ASSIGNMENT: Write out every entry precisely as given, leaving the pictures out.

DATA:
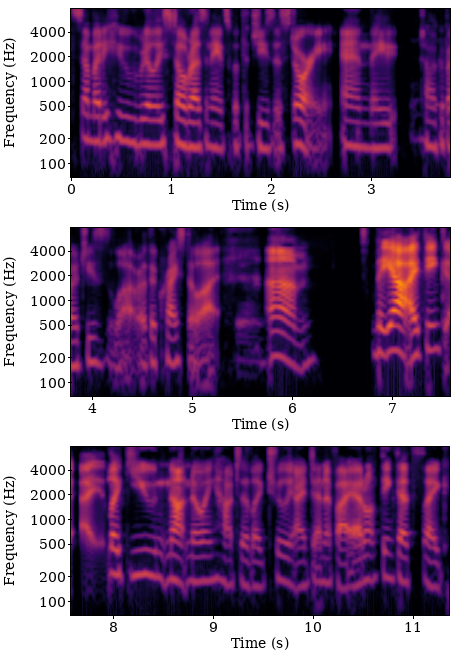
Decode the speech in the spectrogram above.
somebody who really still resonates with the jesus story and they talk Mhm. about jesus a lot or the christ a lot Yeah. um but yeah i think like you not knowing how to like truly identify i don't think that's like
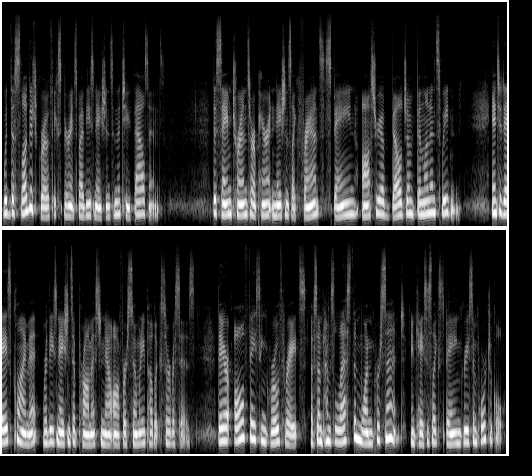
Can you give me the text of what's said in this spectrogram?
with the sluggish growth experienced by these nations in the 2000s. The same trends are apparent in nations like France, Spain, Austria, Belgium, Finland, and Sweden. In today's climate, where these nations have promised and now offer so many public services, they are all facing growth rates of sometimes less than 1% in cases like Spain, Greece, and Portugal.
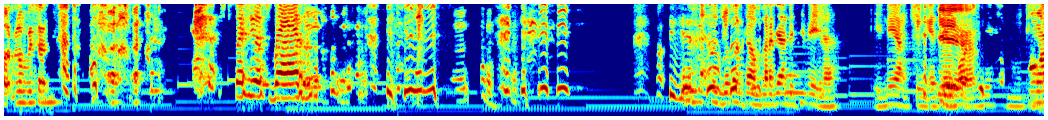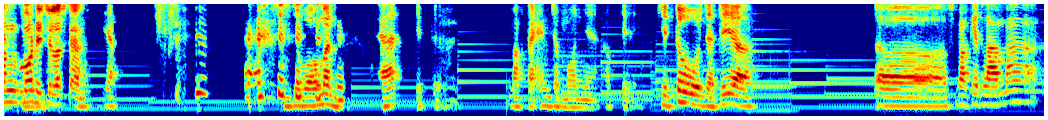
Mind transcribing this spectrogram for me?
Orang bisa Spesies baru. Saya tunjukkan gambarnya di sini ya? Ini yang King Iya, Etemon iya. ini yang- mohon mohon dijelaskan. The woman ya gitu. Makna enjemonnya oke. Gitu jadi ya eh, semakin lama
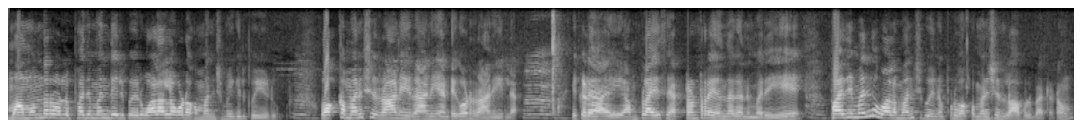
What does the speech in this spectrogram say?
మా ముందర వాళ్ళు పది మంది వెళ్ళిపోయారు వాళ్ళల్లో కూడా ఒక మనిషి మిగిలిపోయాడు. ఒక్క మనిషి రాని రాని అంటే కూడా రానిలా. ఇక్కడ ఎంప్లాయీస్ ఎట్టుంటారో ఏందో కానీ మరి పది మంది వాళ్ళ మనిషి పోయినప్పుడు ఒక మనిషిని లోపల పెట్టడం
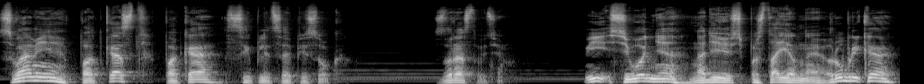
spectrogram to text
С вами подкаст «Пока сыплется песок». Здравствуйте. И сегодня, надеюсь, постоянная рубрика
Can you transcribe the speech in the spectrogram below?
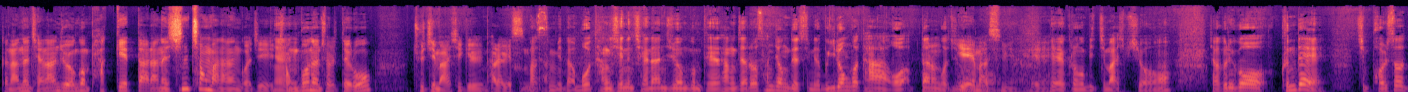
그러니까 나는 재난지원금 받겠다라는 신청만 하는 거지 네. 정보는 절대로 주지 마시길 바라겠습니다. 맞습니다. 뭐 당신은 재난지원금 대상자로 선정됐습니다. 뭐 이런 거 다 없다는 거죠. 예, 맞습니다. 예. 예, 그런 거 믿지 마십시오. 자, 그리고 근데 지금 벌써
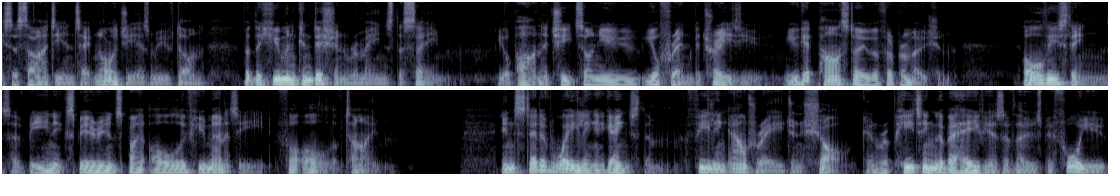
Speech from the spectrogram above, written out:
society and technology has moved on, but the human condition remains the same. Your partner cheats on you, your friend betrays you, you get passed over for promotion. All these things have been experienced by all of humanity for all of time. Instead of wailing against them, feeling outrage and shock, and repeating the behaviours of those before you,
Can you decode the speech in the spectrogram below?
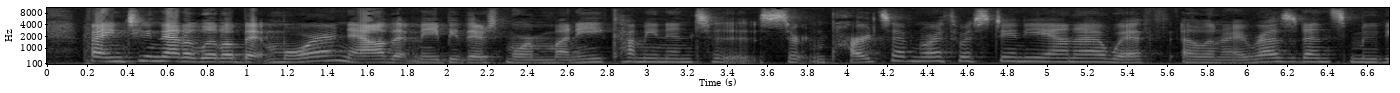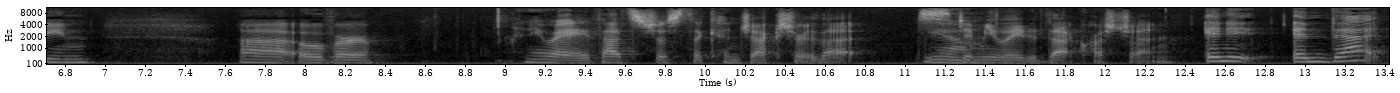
fine tune that a little bit more now that maybe there's more money coming into certain parts of Northwest Indiana with Illinois residents moving uh, over. Anyway, that's just the conjecture that Yeah. stimulated that question. and it and that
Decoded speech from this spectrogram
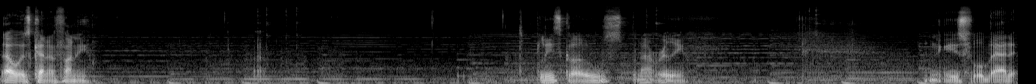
that was kind of funny. Police clothes, but not really useful about it.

RESULT FOR THIS TASK:
Decode the speech in the spectrogram above.
somebody who really still resonates with the jesus story and they talk Mhm. about jesus a lot or the christ a lot Yeah. um but yeah i think like you not knowing how to like truly identify i don't think that's like
Can you give me the text of what's said in this spectrogram?
with the sluggish growth experienced by these nations in the 2000s. The same trends are apparent in nations like France, Spain, Austria, Belgium, Finland, and Sweden. In today's climate, where these nations have promised and now offer so many public services, they are all facing growth rates of sometimes less than 1% in cases like Spain, Greece, and Portugal.
Mind transcribing this spectrogram for me?
Orang bisa Spesies baru. Saya tunjukkan gambarnya di sini ya? Ini yang King Iya, Etemon iya. ini yang- mohon mohon dijelaskan. The woman ya gitu. Makna enjemonnya oke. Gitu jadi ya eh, semakin lama
What does the speech in this spectrogram say?
మా ముందర వాళ్ళు పది మంది వెళ్ళిపోయారు వాళ్ళల్లో కూడా ఒక మనిషి మిగిలిపోయాడు. ఒక్క మనిషి రాని రాని అంటే కూడా రానిలా. ఇక్కడ ఎంప్లాయీస్ ఎట్టుంటారో ఏందో కానీ మరి పది మంది వాళ్ళ మనిషి పోయినప్పుడు ఒక మనిషిని లోపల పెట్టడం
spectrogram to text
С вами подкаст «Пока сыплется песок». Здравствуйте. И сегодня, надеюсь, постоянная рубрика
Can you transcribe the speech in the spectrogram below?
그러니까 나는 재난지원금 받겠다라는 신청만 하는 거지 네. 정보는 절대로 주지 마시길 바라겠습니다. 맞습니다. 뭐 당신은 재난지원금 대상자로 선정됐습니다. 뭐 이런 거 다 없다는 거죠. 예, 맞습니다. 예. 예, 그런 거 믿지 마십시오. 자, 그리고 근데 지금 벌써
Speech from the spectrogram above, written out:
society and technology has moved on, but the human condition remains the same. Your partner cheats on you, your friend betrays you, you get passed over for promotion. All these things have been experienced by all of humanity for all of time. Instead of wailing against them, feeling outrage and shock, and repeating the behaviours of those before you,
Can you decode the speech in the spectrogram below?
fine tune that a little bit more now that maybe there's more money coming into certain parts of Northwest Indiana with Illinois residents moving uh, over. Anyway, that's just the conjecture that Yeah. stimulated that question. and it and that
Decoded speech from this spectrogram
that was kind of funny. Police clothes, but not really useful about it.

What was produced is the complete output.